• WHAT THE TASK ASKS:
Only one stretch of the data is wanted: the line containing "Decode the speech", the line containing "Examine the spectrogram", and every line between them, copied exactly.

══ INFORMATION PROVIDED ══

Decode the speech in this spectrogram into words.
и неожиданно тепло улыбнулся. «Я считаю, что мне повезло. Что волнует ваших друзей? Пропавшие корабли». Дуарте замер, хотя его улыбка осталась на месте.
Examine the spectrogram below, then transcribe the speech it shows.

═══
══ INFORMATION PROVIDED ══

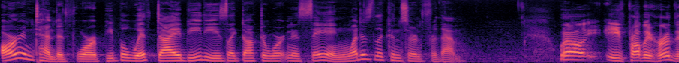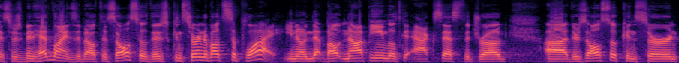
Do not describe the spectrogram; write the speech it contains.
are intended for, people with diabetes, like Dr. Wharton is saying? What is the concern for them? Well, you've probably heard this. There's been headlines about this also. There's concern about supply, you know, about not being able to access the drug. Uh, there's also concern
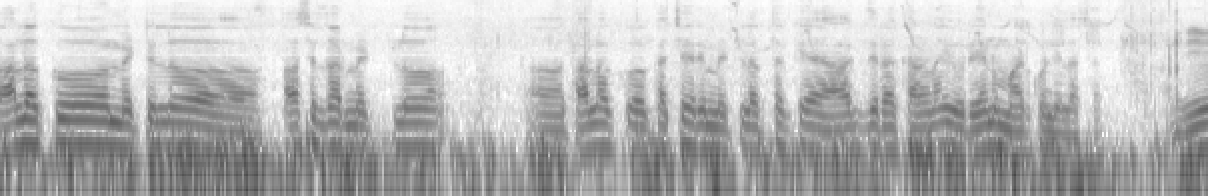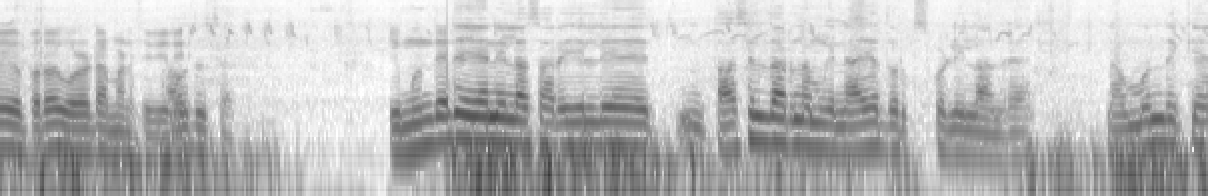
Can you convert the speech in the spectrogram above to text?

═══

• RESPONSE BELOW:
Decode the speech in this spectrogram into words.
и неожиданно тепло улыбнулся. «Я считаю, что мне повезло. Что волнует ваших друзей? Пропавшие корабли». Дуарте замер, хотя его улыбка осталась на месте.
Examine the spectrogram below, then transcribe the speech it shows.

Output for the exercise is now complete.